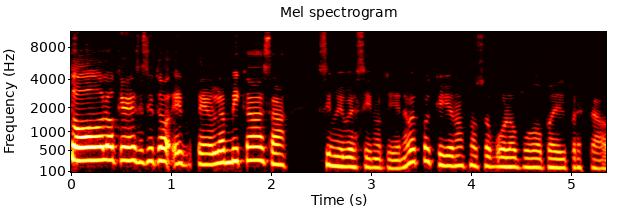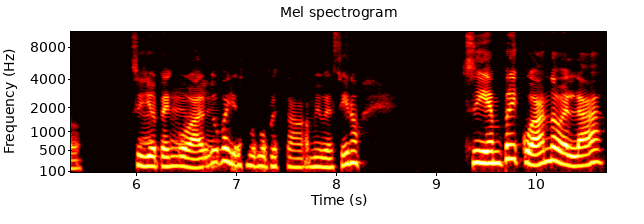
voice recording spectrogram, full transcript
todo lo que necesito eh, tenerlo en mi casa. Si mi vecino tiene, pues porque yo no, no se lo puedo pedir prestado. Si yo tengo algo, pues yo se lo puedo prestar a mi vecino. Siempre y cuando, ¿verdad?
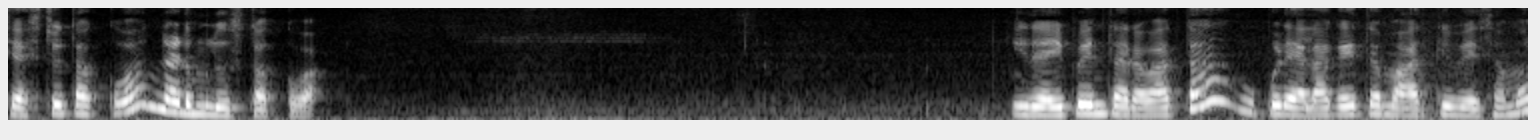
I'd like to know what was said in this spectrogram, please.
చెస్ట్ తక్కువ నడుము లూజ్ తక్కువ. ఇది అయిపోయిన తర్వాత ఇప్పుడు ఎలాగైతే మార్కింగ్ వేసామో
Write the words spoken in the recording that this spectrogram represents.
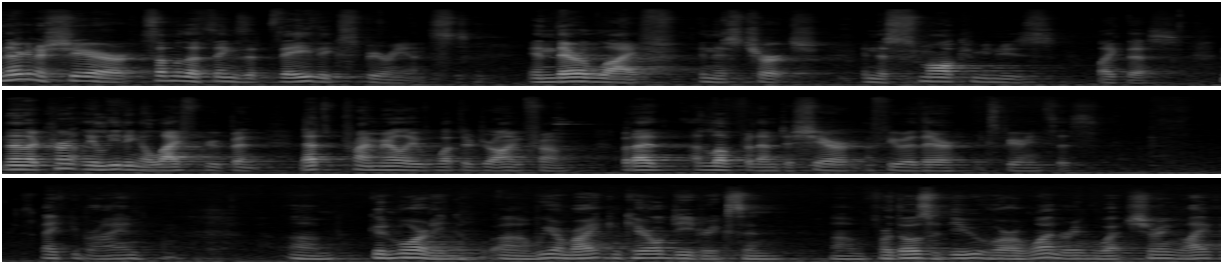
And they're going to share some of the things that they've experienced in their life in this church, in the small communities like this. And then they're currently leading a life group, and that's primarily what they're drawing from. But I'd, I'd love for them to share a few of their experiences. Thank you, Brian. Um, good morning. Uh, we are Mike and Carol Diedrichson. Um, for those of you who are wondering what sharing life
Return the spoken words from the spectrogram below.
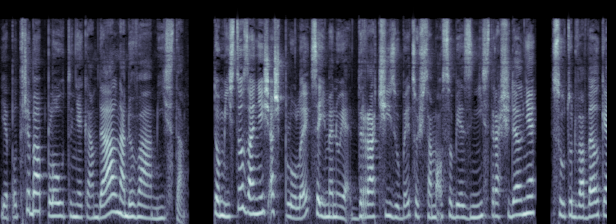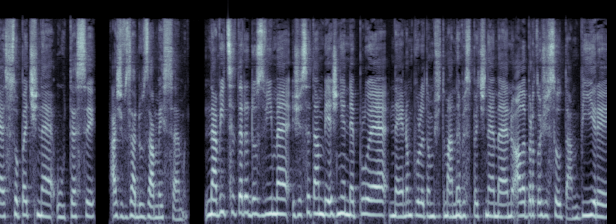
je potřeba plout někam dál na nová místa. To místo, za nějž až pluli, se jmenuje Dračí zuby, což samo o sobě zní strašidelně. Jsou to dva velké sopečné útesy až vzadu za misem. Navíc se teda dozvíme, že se tam běžně nepluje nejenom kvůli tomu, že to má nebezpečné jméno, ale protože jsou tam víry,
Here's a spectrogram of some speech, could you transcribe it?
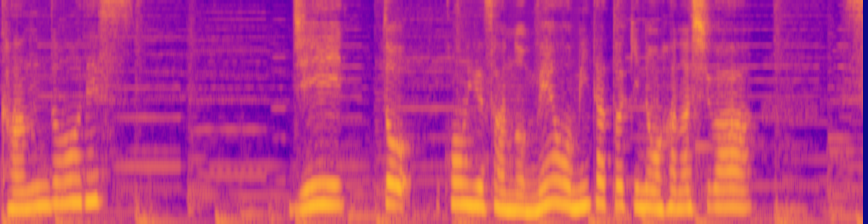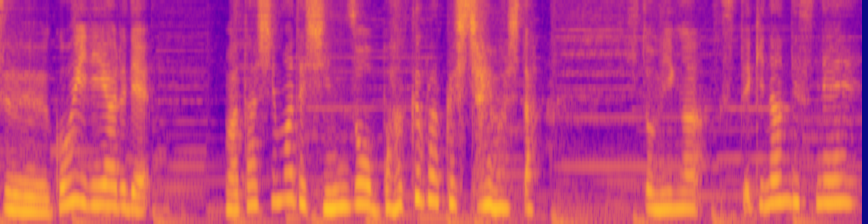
感動です。じーっとコンユさんの目を見た時のお話は、すごいリアルで、私まで心臓バクバクしちゃいました。瞳が素敵なんですね。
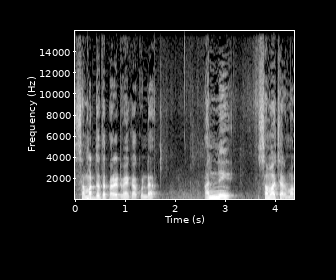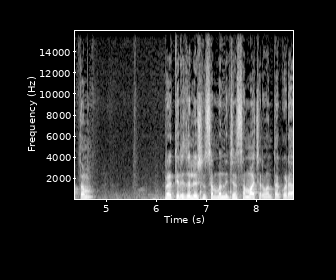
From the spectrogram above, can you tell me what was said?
సమర్థత పెరగటమే కాకుండా అన్ని సమాచారం మొత్తం ప్రతి రిజల్యూషన్ సంబంధించిన సమాచారం అంతా కూడా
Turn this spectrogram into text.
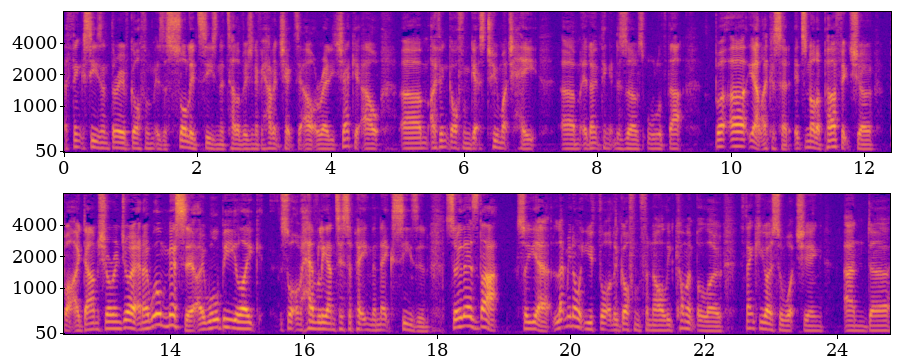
I think season three of Gotham is a solid season of television. If you haven't checked it out already, check it out. Um, I think Gotham gets too much hate. Um, I don't think it deserves all of that. But uh, yeah, like I said, it's not a perfect show, but I damn sure enjoy it, and I will miss it. I will be like sort of heavily anticipating the next season. So there's that. So yeah, let me know what you thought of the Gotham finale. Comment below. Thank you guys for watching, and uh,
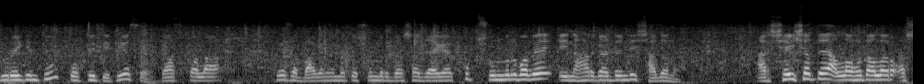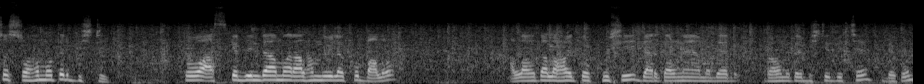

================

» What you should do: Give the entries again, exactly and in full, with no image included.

» Answer section:
voice recording spectrogram, full transcript
todo lo que necesito eh, tenerlo en mi casa. Si mi vecino tiene, pues porque yo no, no se lo puedo pedir prestado. Si yo tengo algo, pues yo se lo puedo prestar a mi vecino. Siempre y cuando, ¿verdad?
I'd like to know what was said in this spectrogram, please.
చెస్ట్ తక్కువ నడుము లూజ్ తక్కువ. ఇది అయిపోయిన తర్వాత ఇప్పుడు ఎలాగైతే మార్కింగ్ వేసామో
Write the words spoken in the recording that this spectrogram represents.
And they're going to share some of the things that they've experienced in their life in this church, in the small communities like this. And then they're currently leading a life group, and that's primarily what they're drawing from. But I'd, I'd love for them to share a few of their experiences. Thank you, Brian. Um, good morning. Uh, we are Mike and Carol Diedrichson. Um, for those of you who are wondering what sharing life
Return the spoken words from the spectrogram below.
je potřeba plout někam dál na nová místa. To místo, za nějž až pluli, se jmenuje Dračí zuby, což samo o sobě zní strašidelně. Jsou to dva velké sopečné útesy až vzadu za misem. Navíc se teda dozvíme, že se tam běžně nepluje nejenom kvůli tomu, že to má nebezpečné jméno, ale protože jsou tam víry,
Here's a spectrogram of some speech, could you transcribe it?
感動です。じーっとコンユさんの目を見た時のお話は、すごいリアルで、私まで心臓バクバクしちゃいました。瞳が素敵なんですね。
From the spectrogram above, can you tell me what was said?
సమర్థత పెరగటమే కాకుండా అన్ని సమాచారం మొత్తం ప్రతి రిజల్యూషన్ సంబంధించిన సమాచారం అంతా కూడా
Turn this spectrogram into text.
I think season three of Gotham is a solid season of television. If you haven't checked it out already, check it out. Um, I think Gotham gets too much hate. Um, I don't think it deserves all of that. But uh, yeah, like I said, it's not a perfect show, but I damn sure enjoy it, and I will miss it. I will be like sort of heavily anticipating the next season. So there's that. So yeah, let me know what you thought of the Gotham finale. Comment below. Thank you guys for watching, and uh,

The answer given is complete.